If I wanted a $25,000 car, I would buy one. I want a car that doesn't have the limitations of a $25,000 car and I want one that doesn't lack the positive features of one either.

Joanna18 | 15. September 2014

Haggy +1 on all fronts

AmpedRealtor | 15. September 2014

I'm with Haggy.

I don't want my Model S to be any of the things on that list, but I do want some of the basic software functionality that I had on my other cars that are four and seven years old. Not having those things doesn't make me not love my Model S, and it doesn't sway me from never buying another ICE car again. But the missing features are going to become glaring omissions as Tesla sells to more mainstream consumers and fewer early adopters. The ability to forgive Tesla almost unconditionally will come to an end, I'm afraid.

I don't want Tesla to be criticized for these things, hence my desire for them to add things that are not only available on other cars, but have been available for quite some time.

jeffsstuff | 15. September 2014

What not know one reason I don't miss my Lexus (and in fact, hated it since 2 hours after taking delivery)? Check out: www.lexusisnotmymother,com
It is especially fun to read the comments section.

Haggy | 15. September 2014

I wouldn't know since I never had a Lexus. The last time I test drove one, they were a new company and the LS400 was pretty much what they had. The phrase I used to describe it at the time was "too polite." I ended up going for another car with even less market presence, and got an Infiniti. It had much more power, but no cup holders at all. The likelihood of seeing another one on the road back then was perhaps less than a twentieth of the likelihood of seeing an MS on the road now, at least where I live. It had many tech features that other vehicles lacked, but was sparse on amenities.

Back then Infiniti was top when it came to customer satisfaction and bending over backwards for owners. Times have changed. I wouldn't touch one of their cars these days and it's not because of the way they drive or handle. I expect Tesla to give me the service that Infiniti used to give almost 25 years ago, but with a car that will blow the Infiniti away.

Brian H | 16. September 2014

You mis-typed that URL period as a comma.

Redirects to

Rocky_H | 16. September 2014

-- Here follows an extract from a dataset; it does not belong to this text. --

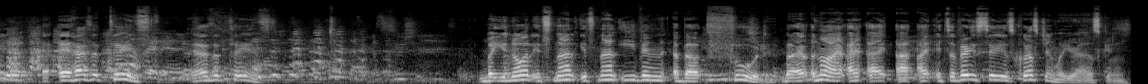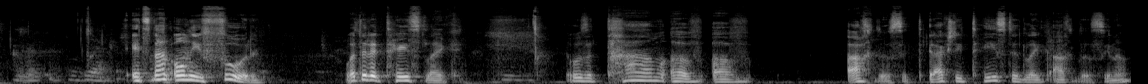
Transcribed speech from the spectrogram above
It, it has a taste. It has a taste. But you know what? It's not. It's not even about food. But I, no, I, I, I, I, it's a very serious question what you're asking. It's not only food. What did it taste like? It was a tam of of achdus. It, it actually tasted like achdus. You know.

I'm not even into fancy features, but there are a few basic utility things that are weirdly missing. The seat belt digs into my wife's neck, even with her seat up fairly high. Why does it not have a vertical adjustment slider on the belt like most other cars? Cup holders any other place than under my elbow? Adjustable intermittent wipers?

Like Haggy said, though, it's a tradeoff to take the small annoyances with the major things that are fabulous and much better. As it is, this market consists of...this car. In the future, there will be more good range electric models to choose from, and then choice will drive better interior design.

Red Sage ca us | 16. September 2014

There are more things under the sun that are patented than you can shake a stick at... A lot of what is in the Tesla Model S is designed on purpose to be unique. They could have taken a lot more components from the parts bins of other manufacturers. That would have made things easier than re-inventing the wheel, but would have been at the cost of uniqueness. Also, Tesla might have found themselves at the mercy of suppliers if the same components were needed more by larger manufacturers, who might squeeze them out of the supply chain with that leverage. Further, Tesla can avoid law suits from patent holders who might want to challenge them on what should be simple, open design concepts.

Rocky_H | 16. September 2014

@Red Sage
"Man! Those other companies have patented just about every location for putting the cup holders."

"How about right under people's arms in the armrest? That's a stupid place, so I'll bet no one has patented that."

"Yes! And it is also unique."

I'm not sure I'm seeing it.

Red Sage ca us | 16. September 2014

But... They're INVISIBLE cup holders! That's the BEAUTY of it! Literally. The alternative would be a car vents, bins, buttons, and cupholders... EVERYWHERE. Imagine what you've been MISSING!!!